In 1986, the Congregation for the Doctrine of the Faith (CDF) said:
„An authentic pastoral program will assist homosexual persons at all levels of the spiritual life: through the sacraments, and in particular through the frequent and sincere use of the sacrament of reconciliation, through prayer, witness, counsel and individual care. In such a way, the entire Christian community can come to recognize its own call to assist its brothers and sisters, without deluding them or isolating them.“
Ex-gays are real; they exist. It seems like the Church totally abandoned seeking rehabilitation for these troubled, and often conversion therapy“ doesn’t make the CDF’s conclusion incorrect.
Recent polls show 1 in 6 Generation Z adults, nicknamed Zoomers, identifies as LGBT. It shouldn’t come as a shock when the only two answers are either „tough it out“ or „you’re beautiful just the way you are.“
What can be said is it’s not biological. There is no such thing as a gay gene. There is no hormone that forces you to engage in sodomy or non-marital relations. Does Catholic leadership truly believe the Left is correct about this being uncontrollable?
This is the same Left that simultaneously says gender, much less sexual orientation, is on a spectrum. Well, apparently it’s only on a spectrum when it replaces monogamy with sodomy — not when it means leaving homosexuality for a heterosexual marital union of man and woman.
The Church should start respecting its own teachings on pastoral care for homosexuals. There is no need to capitulate to the libelous labels given to therapy for those desiring to be ex-gay, like conservative commenter Milo Yiannopoulos now is.
Great victories like his should be celebrated by the faithful with open arms. Ex-gays deserve to be encouraged to speak up and be supported. The lie the Devil tells about the same-sex attracted is wrong.
God desires everyone, including the same-sex attracted, to change, fight and destroy whatever leads them to sin. It is an act of heroism to defeat sin, and it’s the duty of the faithful to highlight these heaven-sent defeats of diabolical urges.

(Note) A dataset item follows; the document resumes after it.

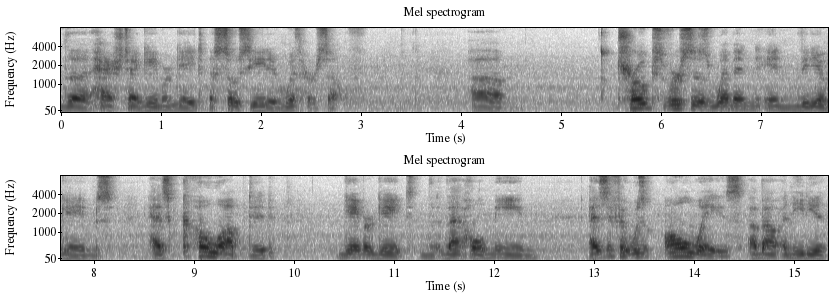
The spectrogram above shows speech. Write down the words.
the hashtag Gamergate associated with herself. Um, tropes versus women in video games has co-opted Gamergate, th- that whole meme, as if it was always about Anita,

To learn more, watch today’s episode of The Download — Ex-Gay.